*** MATERIAL FOR THIS EXERCISE Section Begins ***
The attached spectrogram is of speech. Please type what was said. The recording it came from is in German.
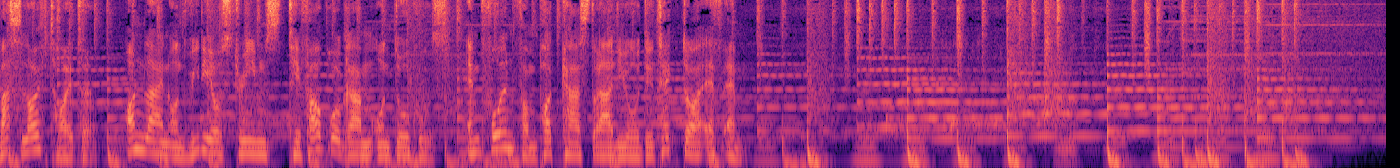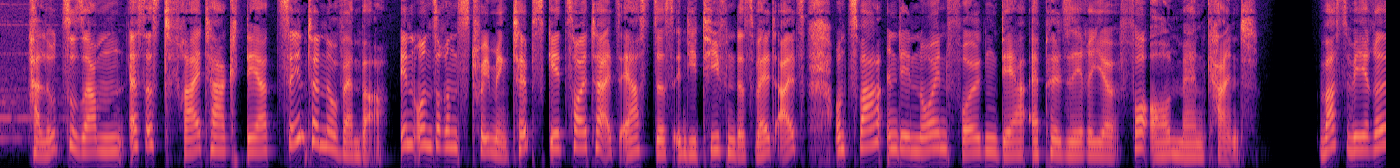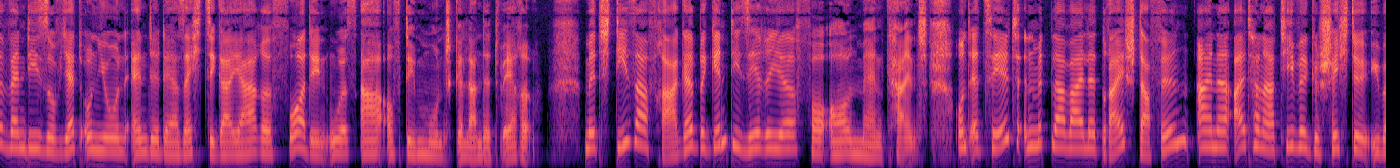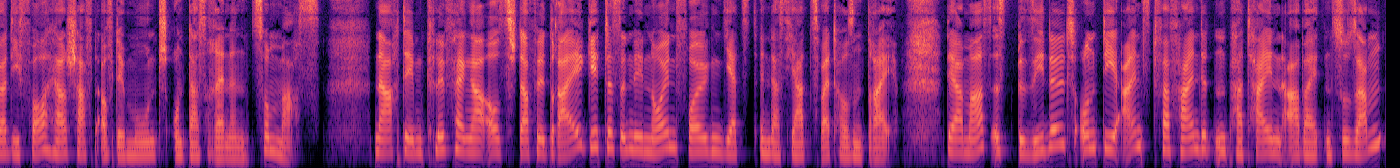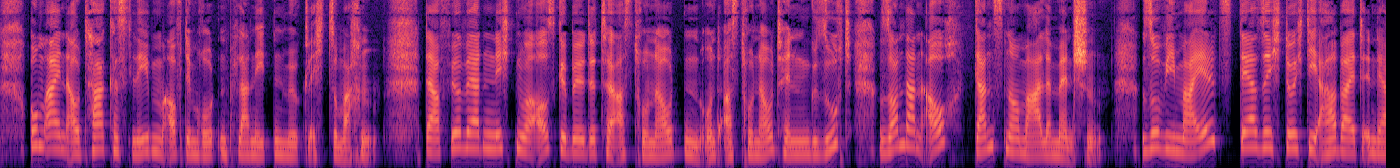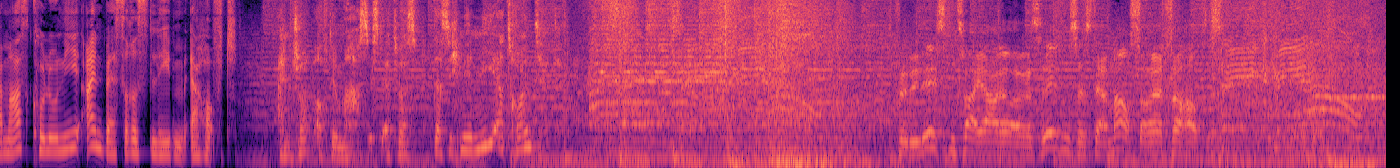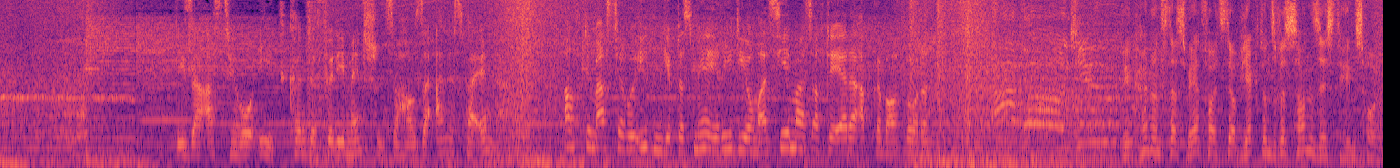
Was läuft heute? Online- und Videostreams, TV-Programm und Dokus. Empfohlen vom Podcast Radio Detektor FM. Hallo zusammen, es ist Freitag, der 10. November. In unseren Streaming-Tipps geht's heute als erstes in die Tiefen des Weltalls und zwar in den neuen Folgen der Apple-Serie For All Mankind. Was wäre, wenn die Sowjetunion Ende der 60er Jahre vor den USA auf dem Mond gelandet wäre? Mit dieser Frage beginnt die Serie For All Mankind und erzählt in mittlerweile drei Staffeln eine alternative Geschichte über die Vorherrschaft auf dem Mond und das Rennen zum Mars. Nach dem Cliffhanger aus Staffel 3 geht es in den neuen Folgen jetzt in das Jahr 2003. Der Mars ist besiedelt und die einst verfeindeten Parteien arbeiten zusammen, um ein autarkes Leben Leben auf dem roten Planeten möglich zu machen. Dafür werden nicht nur ausgebildete Astronauten und Astronautinnen gesucht, sondern auch ganz normale Menschen. So wie Miles, der sich durch die Arbeit in der Marskolonie ein besseres Leben erhofft. Ein Job auf dem Mars ist etwas, das ich mir nie erträumt hätte. Für die nächsten zwei Jahre eures Lebens ist der Mars euer Zuhause. Dieser Asteroid könnte für die Menschen zu Hause alles verändern. Auf dem Asteroiden gibt es mehr Iridium, als jemals auf der Erde abgebaut wurde. Wir können uns das wertvollste Objekt unseres Sonnensystems holen.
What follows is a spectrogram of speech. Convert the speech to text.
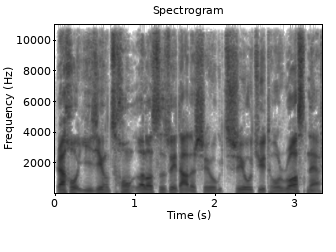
然后已经从俄罗斯最大的石油石油巨头 Rosneft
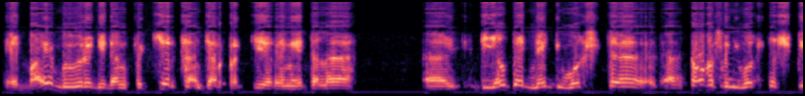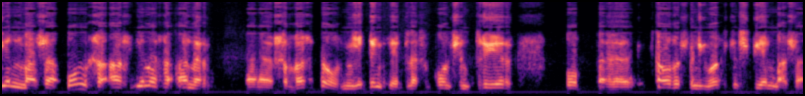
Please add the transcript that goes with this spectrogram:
het baie boere die ding verkeerd geïnterpreteer en het hulle uh die hele tyd net die hoogste uh, tawes van die hoogste speenmassa ongeag enige ander uh, gewigte of metings het hulle gekonsentreer op uh kaders van die hoogste speenmassa.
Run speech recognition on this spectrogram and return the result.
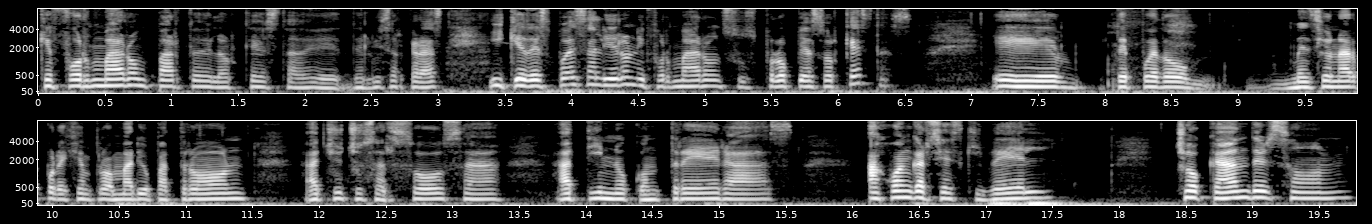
que formaron parte de la orquesta de, Luis Arcaraz y que después salieron y formaron sus propias orquestas. Eh, te puedo mencionar, por ejemplo, a Mario Patrón, a Chucho Zarzosa, a Tino Contreras, a Juan García Esquivel, Chuck Anderson,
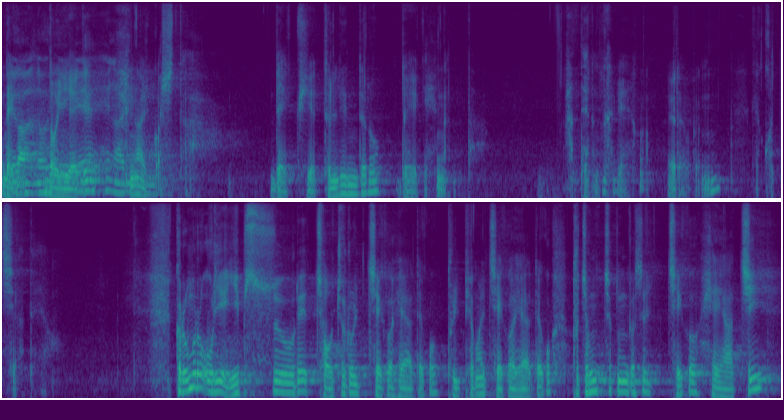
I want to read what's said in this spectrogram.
내가 너희에게 행할 것이다. 내 귀에 들린 대로 너에게 행한다. 안 되는 거예요, 여러분. 돼요. 그러므로 우리의 입술의 저주를 제거해야 되고 불평을 제거해야 되고 부정적인 것을 제거해야지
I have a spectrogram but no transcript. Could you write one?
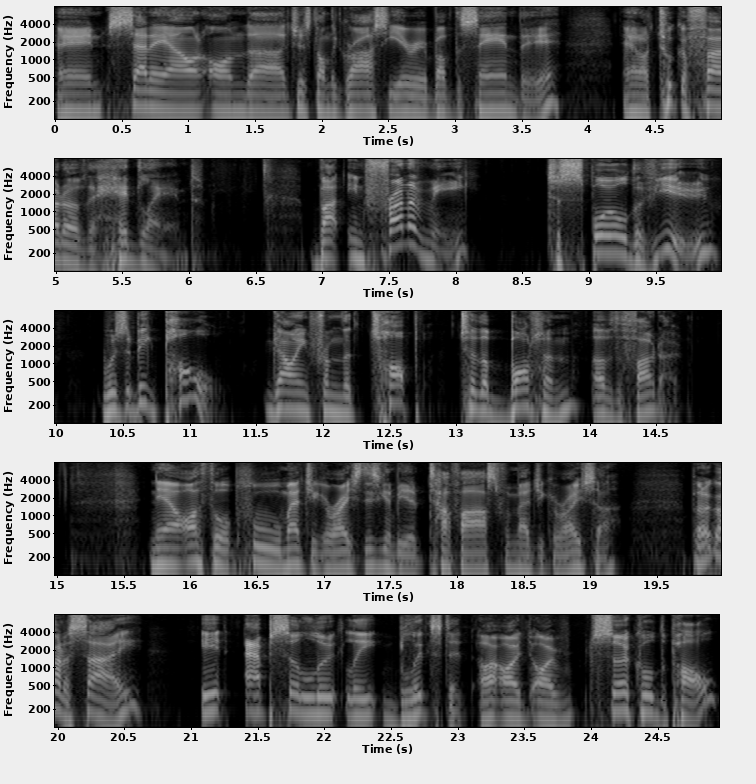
and sat down on the, just on the grassy area above the sand there, and I took a photo of the headland. But in front of me, to spoil the view, was a big pole going from the top to the bottom of the photo. Now I thought, "Pool Magic Eraser, this is going to be a tough ask for Magic Eraser," but I got to say, it absolutely blitzed it. I, I, I circled the pole,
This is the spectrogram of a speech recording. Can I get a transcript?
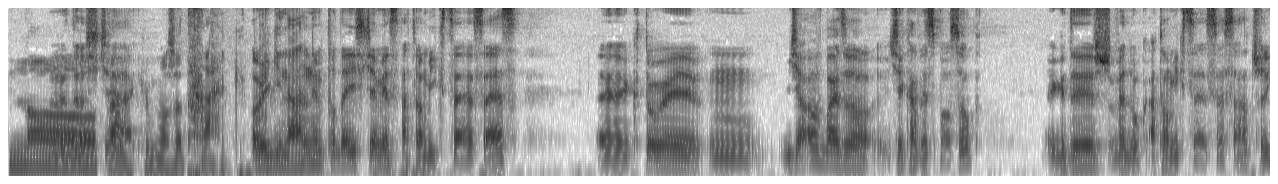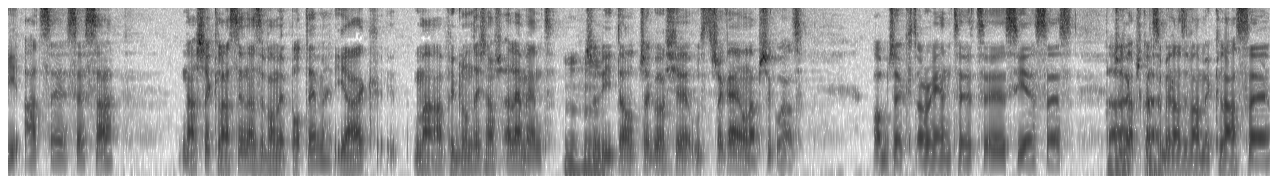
no, dość tak, może tak. Oryginalnym podejściem jest Atomic CSS E, który mm, działa w bardzo ciekawy sposób, gdyż według Atomic CSS-a, czyli ACSS-a, nasze klasy nazywamy po tym, jak ma wyglądać nasz element, mhm. czyli to, czego się ustrzegają na przykład Object Oriented y, CSS. Tak, czyli na przykład tak. sobie nazywamy klasę,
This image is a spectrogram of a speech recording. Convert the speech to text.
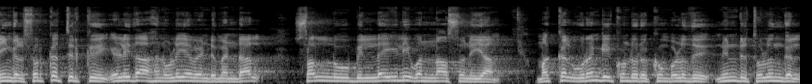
நீங்கள் சொர்க்கத்திற்கு எளிதாக நுழைய வேண்டுமென்றால் சல்லு பில்லைலி ஒன்னா சுனியாம் மக்கள் உறங்கிக் கொண்டிருக்கும் பொழுது நின்று தொழுங்கள்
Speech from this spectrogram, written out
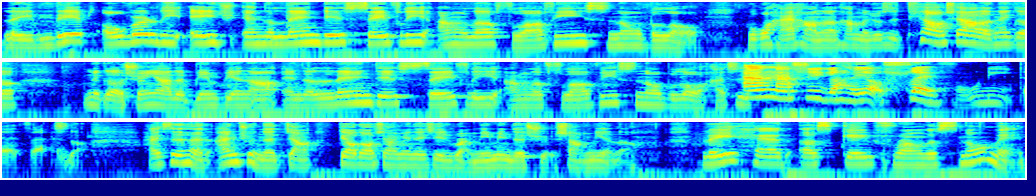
They leaped over the edge and landed safely on the fluffy snow below。不过还好呢，他们就是跳下了那个那个悬崖的边边啊，and landed safely on the fluffy snow below，还是安娜是一个很有说服力的人。是的还是很安全的这样掉到下面那些软绵绵的雪上面了。They had escaped from the snowman，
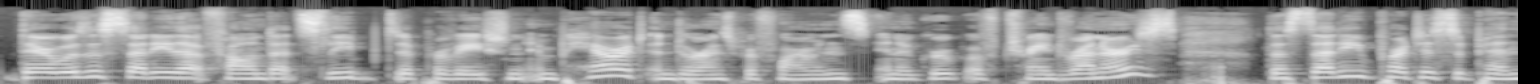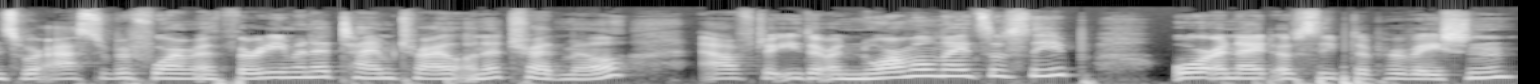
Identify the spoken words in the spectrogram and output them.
there was a study that found that sleep deprivation impaired endurance performance in a group of trained runners. The study participants were asked to perform a 30 minute time trial on a treadmill after either a normal night's of sleep or a night of sleep deprivation.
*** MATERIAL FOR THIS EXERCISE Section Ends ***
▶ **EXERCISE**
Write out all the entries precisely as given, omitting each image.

▶ **TASK RESULT**
The attached spectrogram is of speech. Please type what was said. The recording it came from is in German.
Was läuft heute? Online- und Videostreams, TV-Programm und Dokus. Empfohlen vom Podcast Radio Detektor FM. Hallo zusammen, es ist Freitag, der 10. November. In unseren Streaming-Tipps geht's heute als erstes in die Tiefen des Weltalls und zwar in den neuen Folgen der Apple-Serie For All Mankind. Was wäre, wenn die Sowjetunion Ende der 60er Jahre vor den USA auf dem Mond gelandet wäre? Mit dieser Frage beginnt die Serie For All Mankind und erzählt in mittlerweile drei Staffeln eine alternative Geschichte über die Vorherrschaft auf dem Mond und das Rennen zum Mars. Nach dem Cliffhanger aus Staffel 3 geht es in den neuen Folgen jetzt in das Jahr 2003. Der Mars ist besiedelt und die einst verfeindeten Parteien arbeiten zusammen, um ein autarkes Leben Leben auf dem roten Planeten möglich zu machen. Dafür werden nicht nur ausgebildete Astronauten und Astronautinnen gesucht, sondern auch ganz normale Menschen. So wie Miles, der sich durch die Arbeit in der Marskolonie ein besseres Leben erhofft. Ein Job auf dem Mars ist etwas, das ich mir nie erträumt hätte. Für die nächsten zwei Jahre eures Lebens ist der Mars euer Zuhause. Dieser Asteroid könnte für die Menschen zu Hause alles verändern. Auf dem Asteroiden gibt es mehr Iridium, als jemals auf der Erde abgebaut wurde. Wir können uns das wertvollste Objekt unseres Sonnensystems holen.
What follows is a spectrogram of speech. Convert the speech to text.
然后已经从俄罗斯最大的石油石油巨头 Rosneft
Please add the transcript that goes with this spectrogram:
het baie boere die ding verkeerd geïnterpreteer en het hulle uh die hele tyd net die hoogste uh, tawes van die hoogste speenmassa ongeag enige ander uh, gewigte of metings het hulle gekonsentreer op uh kaders van die hoogste speenmassa.
Run speech recognition on this spectrogram and return the result.
que formaron parte de la orquesta de, Luis Arcaraz y que después salieron y formaron sus propias orquestas. Eh, te puedo mencionar, por ejemplo, a Mario Patrón, a Chucho Zarzosa, a Tino Contreras, a Juan García Esquivel, Chuck Anderson,
I want to read what's said in this spectrogram.
내가 너희에게 행할 것이다. 내 귀에 들린 대로 너에게 행한다. 안 되는 거예요, 여러분. 돼요. 그러므로 우리의 입술의 저주를 제거해야 되고 불평을 제거해야 되고 부정적인 것을 제거해야지
I have a spectrogram but no transcript. Could you write one?
and sat down on the, just on the grassy area above the sand there, and I took a photo of the headland. But in front of me, to spoil the view, was a big pole going from the top to the bottom of the photo. Now I thought, "Pool Magic Eraser, this is going to be a tough ask for Magic Eraser," but I got to say, it absolutely blitzed it. I, I, I circled the pole,
This is the spectrogram of a speech recording. Can I get a transcript?
no, dość tak, może tak. Oryginalnym podejściem jest Atomic CSS E, który mm, działa w bardzo ciekawy sposób, gdyż według Atomic CSS-a, czyli ACSS-a, nasze klasy nazywamy po tym, jak ma wyglądać nasz element, mhm. czyli to, czego się ustrzegają na przykład Object Oriented y, CSS. Tak, czyli na przykład tak. sobie nazywamy klasę,
This image is a spectrogram of a speech recording. Convert the speech to text.
நீங்கள் சொர்க்கத்திற்கு எளிதாக நுழைய வேண்டுமென்றால் சல்லு பில்லைலி ஒன்னா சுனியாம் மக்கள் உறங்கிக் கொண்டிருக்கும் பொழுது நின்று தொழுங்கள்
Speech from this spectrogram, written out
They leaped over the edge and landed safely on the fluffy snow below。不过还好呢，他们就是跳下了那个那个悬崖的边边啊，and landed safely on the fluffy snow below，还是安娜是一个很有说服力的人。是的还是很安全的这样掉到下面那些软绵绵的雪上面了。They had escaped from the snowman，
Identify the spoken words in the spectrogram and output them.
there was a study that found that sleep deprivation impaired endurance performance in a group of trained runners. The study participants were asked to perform a 30 minute time trial on a treadmill after either a normal night's of sleep or a night of sleep deprivation.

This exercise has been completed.